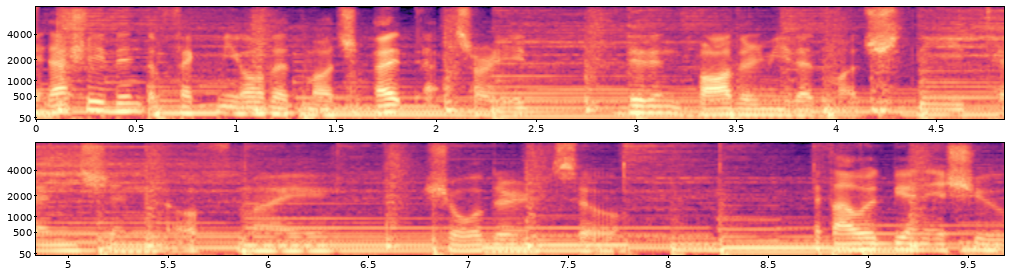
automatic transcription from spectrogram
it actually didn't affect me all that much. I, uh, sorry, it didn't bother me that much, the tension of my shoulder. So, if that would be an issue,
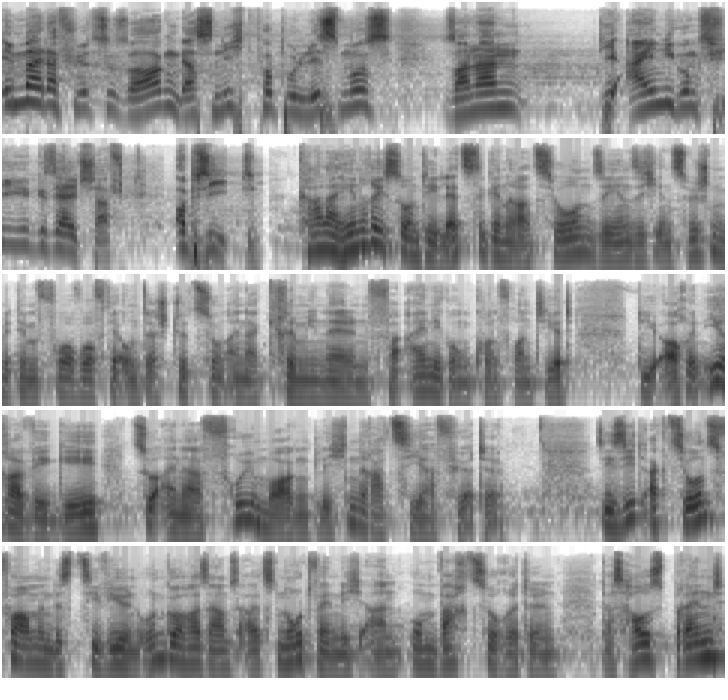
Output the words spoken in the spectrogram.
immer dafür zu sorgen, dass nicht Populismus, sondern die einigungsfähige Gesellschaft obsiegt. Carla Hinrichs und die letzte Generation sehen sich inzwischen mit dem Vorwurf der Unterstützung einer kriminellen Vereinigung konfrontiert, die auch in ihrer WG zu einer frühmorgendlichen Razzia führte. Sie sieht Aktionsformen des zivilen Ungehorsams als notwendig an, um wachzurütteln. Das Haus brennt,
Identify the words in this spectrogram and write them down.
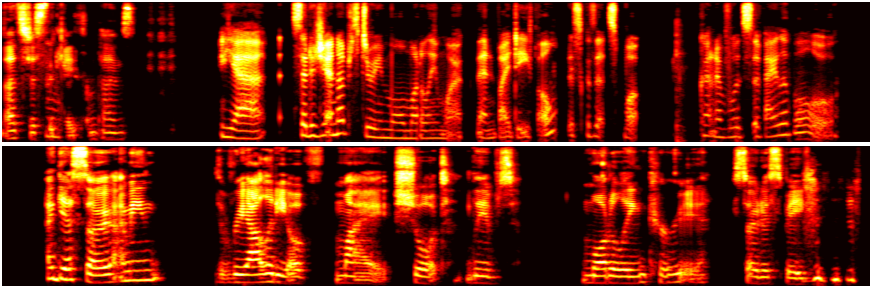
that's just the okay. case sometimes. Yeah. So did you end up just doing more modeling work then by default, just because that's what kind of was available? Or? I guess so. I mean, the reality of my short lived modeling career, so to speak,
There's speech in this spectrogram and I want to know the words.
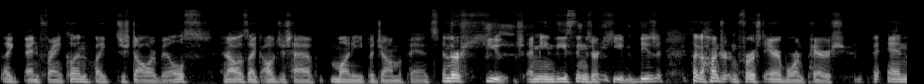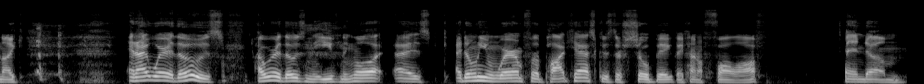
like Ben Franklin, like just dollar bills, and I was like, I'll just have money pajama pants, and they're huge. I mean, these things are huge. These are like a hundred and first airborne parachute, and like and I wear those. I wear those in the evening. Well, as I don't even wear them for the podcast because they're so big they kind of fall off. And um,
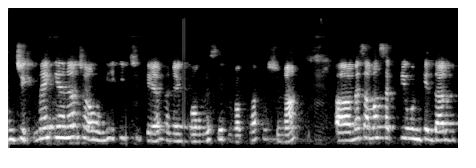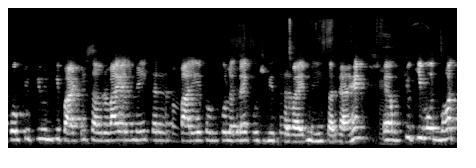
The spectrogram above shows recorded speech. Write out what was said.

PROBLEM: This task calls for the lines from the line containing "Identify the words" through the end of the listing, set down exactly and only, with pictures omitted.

RESULT BELOW:
Identify the words in this spectrogram and write them down.
that's just the okay. case sometimes. Yeah. So did you end up just doing more modeling work then by default, just because that's what kind of was available? Or? I guess so. I mean, the reality of my short lived modeling career, so to speak,
There's speech in this spectrogram and I want to know the words.
like Ben Franklin, like just dollar bills, and I was like, I'll just have money pajama pants, and they're huge. I mean, these things are huge. These are like a hundred and first airborne parachute, and like and I wear those. I wear those in the evening. Well, as I don't even wear them for the podcast because they're so big they kind of fall off. And um,
The spectrogram above shows recorded speech. Write out what was said.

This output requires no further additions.